ONS figures published today show that construction output increased 0.5% month-on-month in April.
Set against this, construction output was 3.3% lower than in April 2017, and on a rolling three-month basis contracted by 3.4%, the largest fall since August 2012 – driven by falls in both repair and
maintenance and new work, which fell 3.0% and 3.7% respectively.
Meanwhile, new orders in Q1 fell 4.6% quarter-on-quarter and 6.6% in annual terms.
Rebecca Larkin, Senior Economist at the Construction Products Association, commented: “The 0.5% rise in April reflects an element of catch-up after the combination of Carillion’s liquidation and the bad weather in February and March.
“This seems like a false positive, however, as output remained weak compared to April last year, with the 3.3% fall equivalent to a £430 million reduction in construction work. Only the private housing and industrial sectors recorded growth, the former driven by the traditional spring selling season and the latter due to shorter lead times in factories and warehouses construction.
“The new orders data confirmed an underlying weakness at the start of the year unlikely to be due to the weather. Private housing, industrial and public non-housing new orders increased during Q1, but large falls in the infrastructure and commercial sectors, which account for almost one-third of total construction, are set to act as a drag on growth.”
Brian Berry, Chief Executive of the FMB, added: “The Beast from the East has certainly played its part as it forced many construction sites to close in March. Indeed, builders were reporting that it was too cold to lay bricks.”
Berry continued: “Alongside the cold snap, the drop in construction output can also be attributed to rising costs for construction firms large and small. While wages are continuing to rise because of the acute skills crisis in our sector, firms are also feeling the pinch thanks to increased material prices.
“The depreciation of sterling following the EU referendum has meant bricks and insulation in particular have become more expensive. We expect material prices to continue to squeeze the construction industry with recent research by the FMB showing that 84 per cent of builders believe that they will continue to rise in the next six months.”

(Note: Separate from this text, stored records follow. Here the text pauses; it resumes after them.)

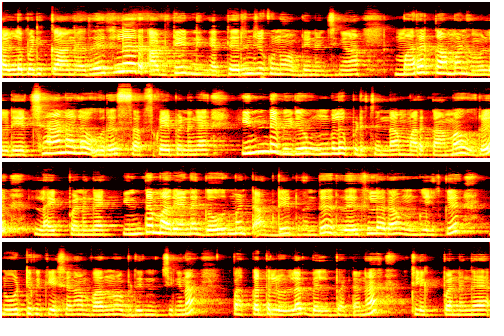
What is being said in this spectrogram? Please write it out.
தள்ளுபடிக்கான ரெகுலர் அப்டேட் நீங்கள் தெரிஞ்சுக்கணும் அப்படின்னு நினச்சிங்கன்னா மறக்காமல் நம்மளுடைய சேனலை ஒரு சப்ஸ்கிரைப் பண்ணுங்கள் இந்த வீடியோ உங்களுக்கு பிடிச்சிருந்தா மறக்காமல் ஒரு லைக் பண்ணுங்கள் இந்த மாதிரியான கவர்மெண்ட் அப்டேட் வந்து ரெகுலராக உங்களுக்கு நோட்டிஃபிகேஷனாக வரணும் அப்படின்னு வச்சிங்கன்னா பக்கத்தில் உள்ள பெல் பட்டனை கிளிக் பண்ணுங்கள்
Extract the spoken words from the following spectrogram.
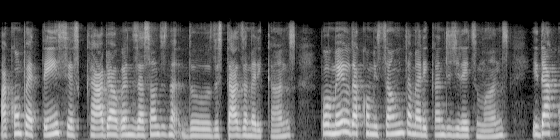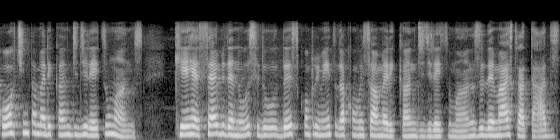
a competência cabe à Organização dos, dos Estados Americanos, por meio da Comissão Interamericana de Direitos Humanos e da Corte Interamericana de Direitos Humanos, que recebe denúncia do descumprimento da Convenção Americana de Direitos Humanos e demais tratados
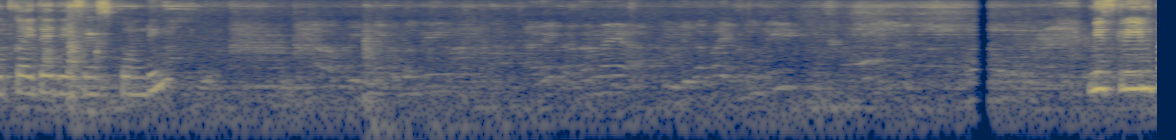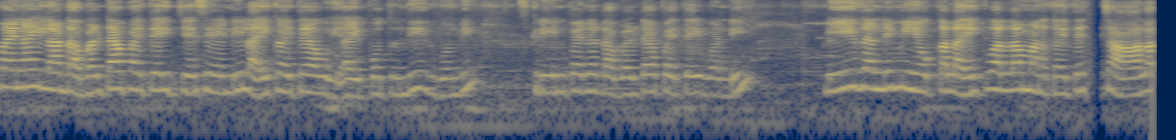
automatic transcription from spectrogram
బుక్ అయితే చేసేసుకోండి. మీ స్క్రీన్ పైన ఇలా డబల్ ట్యాప్ అయితే ఇచ్చేసేయండి. లైక్ అయితే అయిపోతుంది. ఇదిగోండి. స్క్రీన్ పైన డబల్ ట్యాప్ అయితే ఇవ్వండి. ప్లీజ్ అండి మీ యొక్క లైక్ వల్ల మనకైతే చాలా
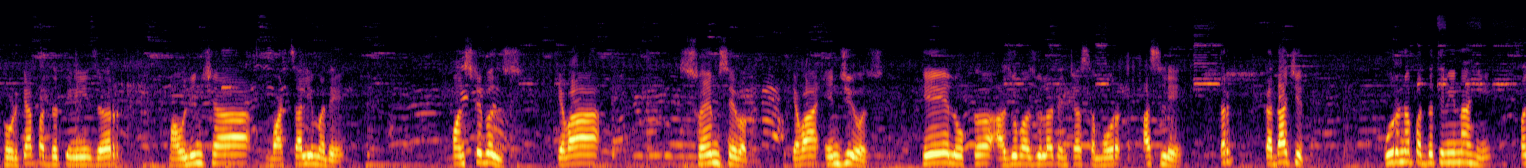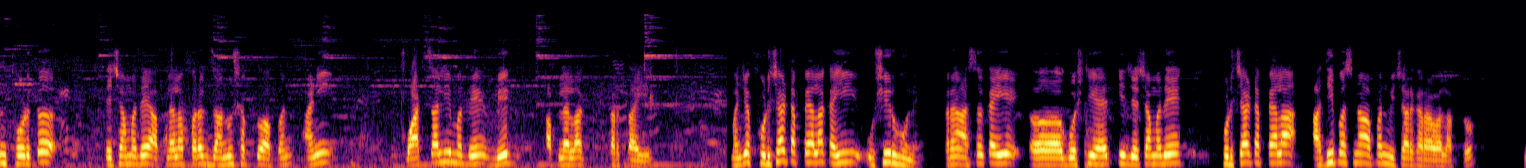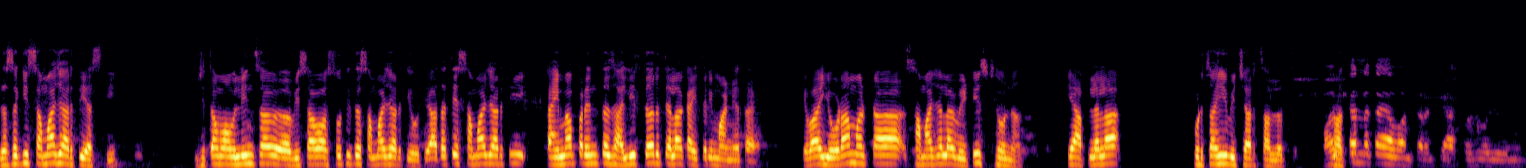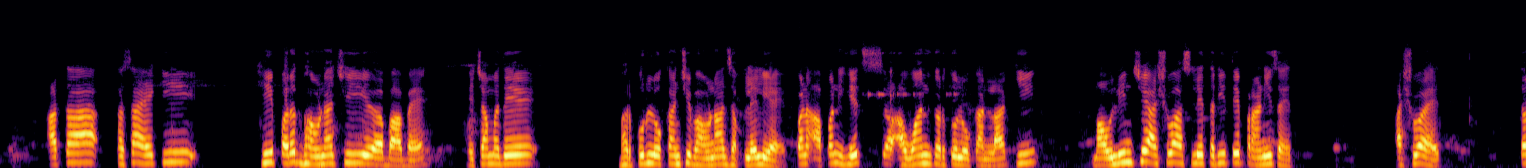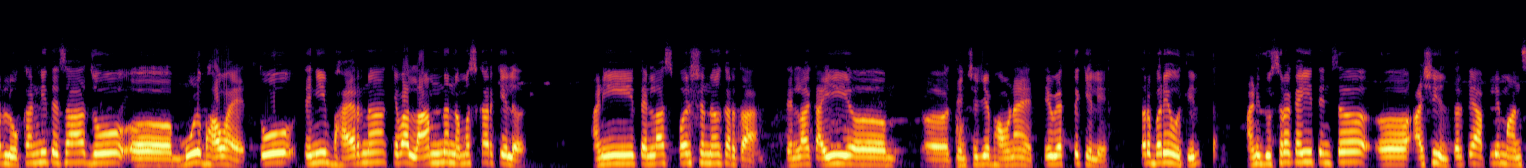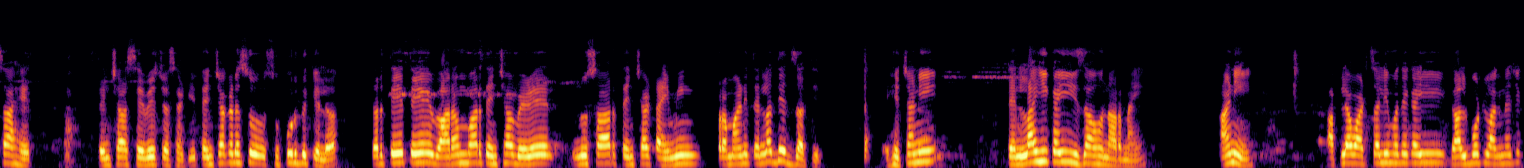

“In the medium to longer term, with nine months until Brexit-Day, the future is uncertain for the UK construction sector. The Government is still to confirm what the post-Brexit immigration system will look like. The construction sector is largely reliant on accessing EU workers with more than 8 per cent of construction workers coming from the EU. It is therefore imperative that the sector knows how, and to what extent, it can recruit these workers post-Brexit.”
A sea of warning lights
Blane Perrotton, managing director of the national property consultancy and surveyors Naismiths, commented: “The construction industry dashboard is now a sea of warning lights.
“For months, housebuilding had served as a ‘get out of jail’ card – mitigating or even nullifying the declines in other construction sectors. No longer.
“With the output from all sectors bar one now firmly in contraction territory, the fall in new orders suggests the slide is here to stay.
“Last month’s GDP report awarded construction the wooden spoon for being the worst performing sector of the economy, and today’s disappointing numbers from the ONS drive home the seriousness of the industry’s weakening confidence and softening investor demand.
“One of the few bright spots is the availability and cheapness of finance. With an interest rate rise not expected until August at the very earliest, lenders continue to offer good terms to developers.
“Yet demand is patchy at best. While there is genuine momentum in the North West and West Midlands, in London and much of the South East, developers are battening down the hatches – concentrating on completing existing projects rather than commissioning new ones.
“With workers’ rising wages slicing into contractors’ already tight margins, there is likely to be more pain to come for contractors who are forced to bid low for work. While deals continue to be done, a sizeable chunk of the projects that could be done are being deferred until after the Brexit fog passes.”
Michael Thirkettle, Chief Executive of construction consulting and design agency McBains, said:
“Today’s statistics prove the construction sector is still in troubled waters with continuing uncertainties, borne from Brexit, and the poor value of sterling impacting on the cost of imported materials, meaning many UK companies are delaying investment decisions.
“The real test, however, will be in the months to come, given the uncertainty over issues like Brexit that have impacted on UK companies’ commitment to new projects over the last two years.”